5535.2_T01_online.mp3

Transcript

Abstract

An oral history with Genevieve Barrios-Southgate, current Director of Community Programs at the Bowers Museum in Santa Ana, California. This interview was conducted for the Women, Politics, and Activism Since Suffrage Oral History Project by California State University, Fullerton. The purpose of this interview is to shed light on the role of Latinas as activists or political leaders in Orange County. This is part two of a two-part interview.

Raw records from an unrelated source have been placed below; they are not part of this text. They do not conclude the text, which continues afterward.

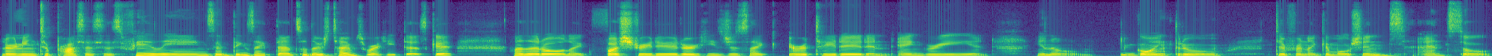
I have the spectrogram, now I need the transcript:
learning to process his feelings and things like that. So there's times where he does get a little like frustrated or he's just like irritated and angry and you know going through different like emotions and so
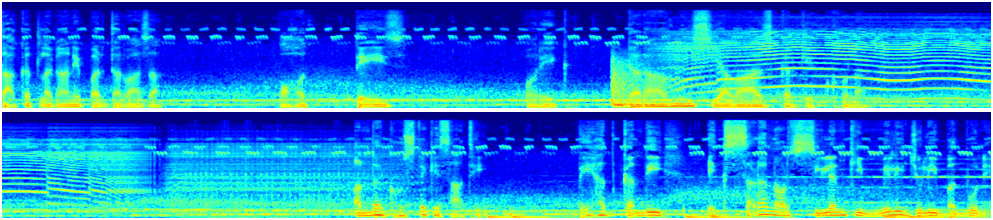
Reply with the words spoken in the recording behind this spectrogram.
ताकत लगाने पर दरवाज़ा बहुत तेज और एक डरावनी सी आवाज़ करके खोला। अंदर घुसते के साथ ही बेहद गंदी, एक सड़न और सीलन की मिली जुली बदबू ने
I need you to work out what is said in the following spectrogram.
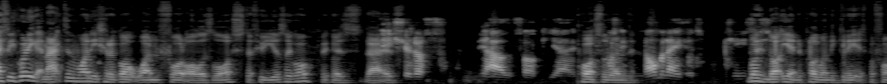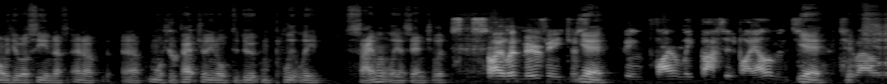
if he's going to get an acting one, he should have got one for All Is Lost a few years ago because that He is should have. How the fuck? Yeah. possibly one Wasn't of even the, nominated. Well, not yet, probably one of the greatest performances you've ever seen in a, in a, in a motion picture. You know, to do it completely silently, essentially. Silent movie, just Yeah, being violently battered by elements. yeah. Two hours.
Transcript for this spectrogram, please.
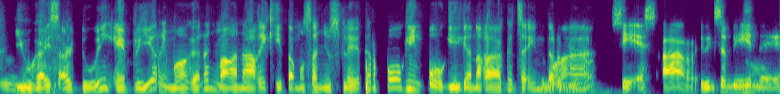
Mm. you guys are doing every year. Yung mga ganun, mga nakikita mo sa newsletter, poging-pogi ka na kaagad sa interview. mga? CSR. Ibig sabihin eh,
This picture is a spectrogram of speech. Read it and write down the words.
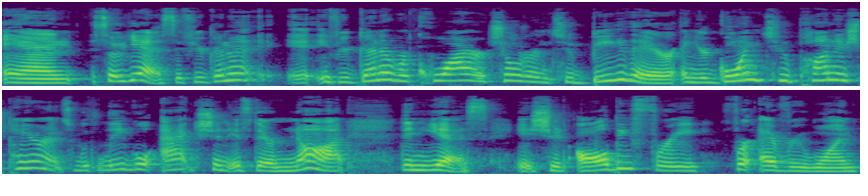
And so yes, if you're gonna, if you're gonna require children to be there and you're going to punish parents with legal action if they're not, then yes, it should all be free for everyone.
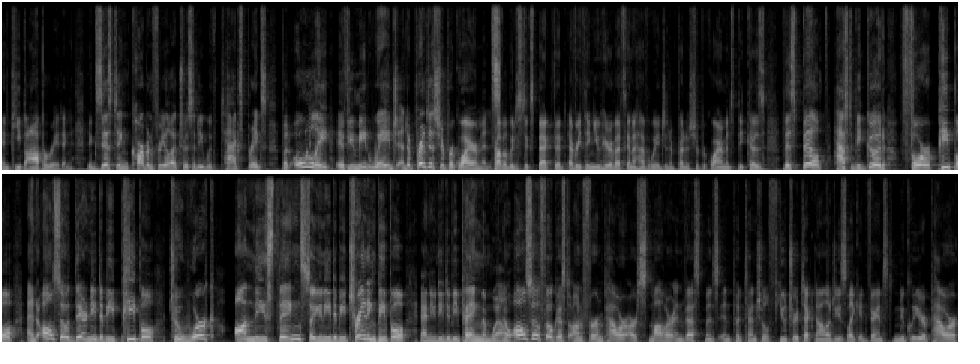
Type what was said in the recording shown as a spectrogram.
and keep operating. Existing carbon free electricity with tax breaks, but only if you meet wage and apprenticeship requirements. Probably just expect that everything you hear about is going to have wage and apprenticeship requirements because this bill has to be good for people, and also there need to be people to work on these things, so you need to be training people and you need to be paying them well. Now, also focused on firm power are smaller investments in potential future technologies like advanced nuclear power,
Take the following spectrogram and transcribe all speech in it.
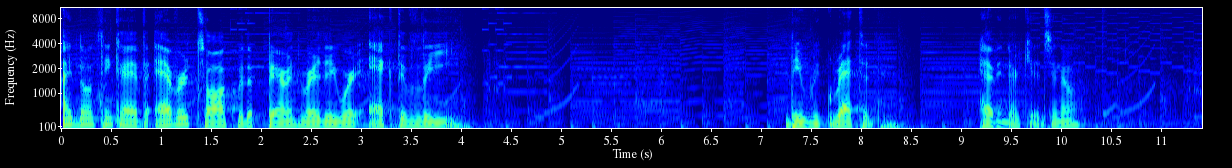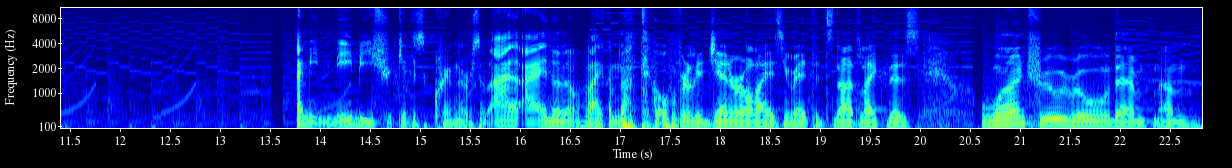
I don't think I have ever talked with a parent where they were actively they regretted having their kids, you know? I mean, maybe your kid is a criminal or something. I, I don't know. Like, I'm not overly generalizing, right? It's not like this one true rule that I'm, I'm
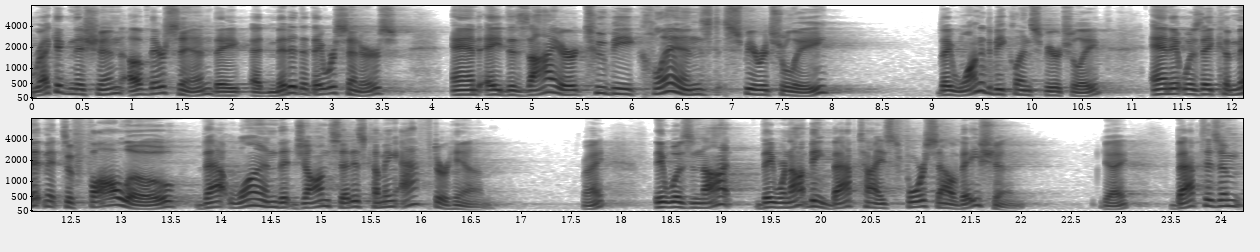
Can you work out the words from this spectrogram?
recognition of their sin. They admitted that they were sinners and a desire to be cleansed spiritually. They wanted to be cleansed spiritually And it was a commitment to follow that one that John said is coming after him. Right? It was not, they were not being baptized for salvation. Okay? Baptism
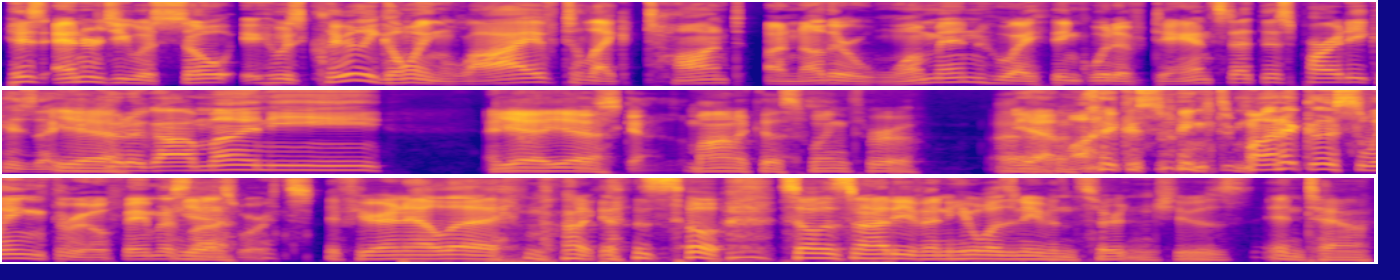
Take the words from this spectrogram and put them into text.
his energy was so, he was clearly going live to like taunt another woman who I think would have danced at this party because, like, Yeah. he could have got money. And Yeah, yeah. This guy's Monica swing through. Uh, yeah, Monica swing, Monica swing through. Famous Yeah. last words. if you're in LA, Monica. So so it's not even. He wasn't even certain she was in town.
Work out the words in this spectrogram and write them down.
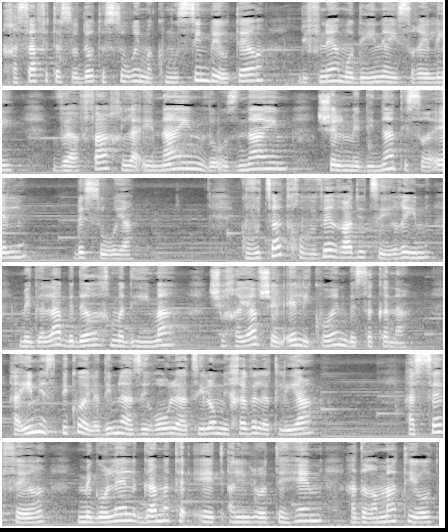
חשף את הסודות הסורים הכמוסים ביותר בפני המודיעין הישראלי, והפך לעיניים ואוזניים של מדינת ישראל בסוריה. קבוצת חובבי רדיו צעירים מגלה בדרך מדהימה שחייו של אלי כהן בסכנה. האם יספיקו הילדים להזהירו ולהצילו מחבל התלייה? הספר מגולל גם את עלילותיהם הדרמטיות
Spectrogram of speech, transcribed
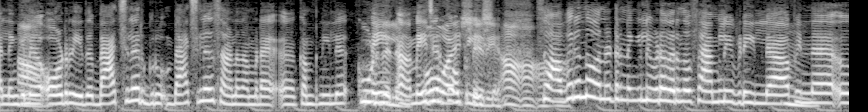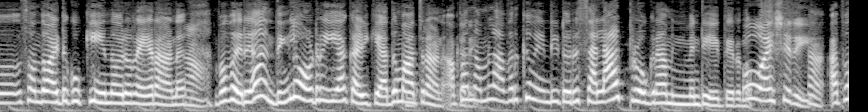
അല്ലെങ്കിൽ ഓർഡർ ചെയ്ത് ബാച്ചിലർ ഗ്രൂപ്പ് ബാച്ചിലേഴ്സ് ആണ് നമ്മുടെ കമ്പനിയിൽ കൂടുതലും. മേജർ പോപ്പുലേഷൻ സോ അവരെന്ന് പറഞ്ഞിട്ടുണ്ടെങ്കിൽ ഇവിടെ വരുന്ന ഫാമിലി ഇവിടെ ഇല്ല. പിന്നെ സ്വന്തമായിട്ട് കുക്ക് ചെയ്യുന്ന ഒരു റെയർ ആണ്. അപ്പൊ വരിക എന്തെങ്കിലും ഓർഡർ ചെയ്യുക കഴിക്കുക. അത് മാത്രമാണ്. അപ്പൊ നമ്മൾ അവർക്ക് വേണ്ടിയിട്ട് ഒരു സലാഡ് പ്രോഗ്രാം ഇൻവെന്റ് ചെയ്തിരുന്നു. അപ്പൊ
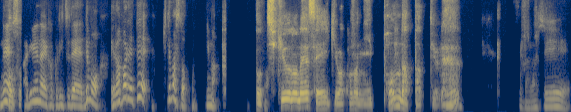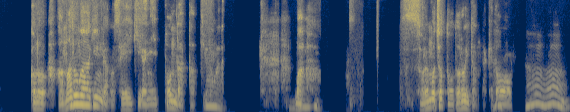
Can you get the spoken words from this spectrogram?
ね、そうそうありえない確率で、でも選ばれてきてますと、今。そう地球のね、聖域はこの日本だったっていうね。素晴らしい。この天の川銀河の聖域が日本だったっていうのがね、まあ、それもちょっと驚いたんだけど、うんうん。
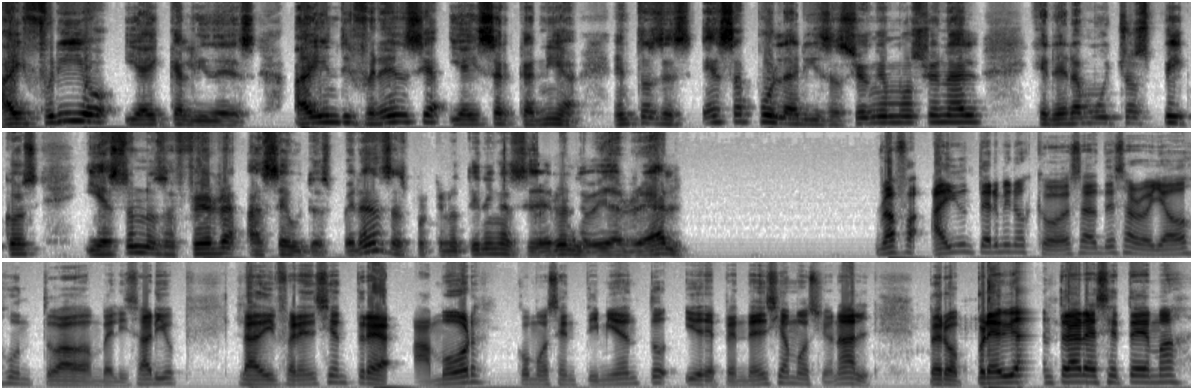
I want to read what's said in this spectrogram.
hay frío y hay calidez, hay indiferencia y hay cercanía. Entonces, esa polarización emocional genera muchos picos y eso nos aferra a pseudoesperanzas porque no tienen asidero en la vida real. Rafa, hay un término que vos has desarrollado junto a Don Belisario, la diferencia entre amor como sentimiento y dependencia emocional. Pero previo a entrar a ese tema,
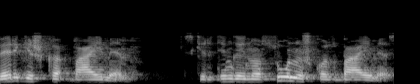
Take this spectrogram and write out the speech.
vergiška baimė, skirtingai nuo sūniškos baimės.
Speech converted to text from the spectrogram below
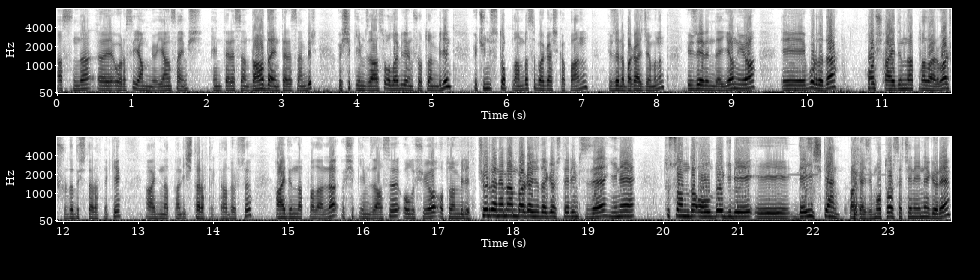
aslında e, orası yanmıyor. Yansaymış. Enteresan, daha da enteresan bir ışık imzası olabilirmiş otomobilin. Üçüncü stop lambası bagaj kapağının üzerine bagaj camının üzerinde yanıyor. E, burada da hoş aydınlatmalar var. Şurada dış taraftaki aydınlatmalar, iç taraftaki daha doğrusu aydınlatmalarla ışık imzası oluşuyor otomobilin. Şuradan hemen bagajı da göstereyim size. Yine Tucson'da olduğu gibi e, değişken bagajı motor seçeneğine göre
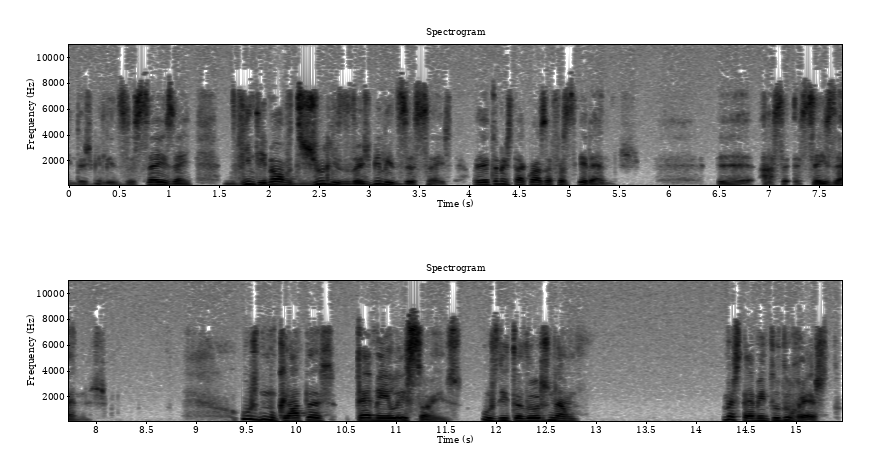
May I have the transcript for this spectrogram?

In this interview, Barrios-Southgate discusses how she started as a community leader through her work in education; how she promotes Mexican culture through Relámpago del Cielo, a folklorical dance group; shares her experiences attending Santa Ana College and transferring to California State University, Fullerton, where she earned her Bachelor’s of Arts in Chicano Studies; recollects her involvement in Mexican American Women’s National Association [MANA] and becoming the organization’s president; discusses her work with Hermanitas, a program MANA offers; talks about relocating to Washington D.C. and the impact the move had on her life; shares how she met her husband; recalls moving back to California and family dynamics; reflects on the political climate in Orange County and Washington D.C.; shares how prejudice motivates her to strive higher; discusses her work at the Bowers Museum, her role as Director of Community Programs and her intent to reach out to the Latino community; speaks about her work with the Kidseum; emphasizes the importance of volunteers; shares how and why she started the Latino Arts Council at the Bowers; shares details on the cultural festivals she plans; remembers her decision to become Democrat; reflects on women in her community and the opportunities they have; shares how she balances home and work life; talks about the different ways men and women are treated; provides her thoughts on feminism; mentions issues she would like to explore further; closes the interview with how she is most proud of her mentorship, and gives advice to a young person wanting to get involved in her line of work.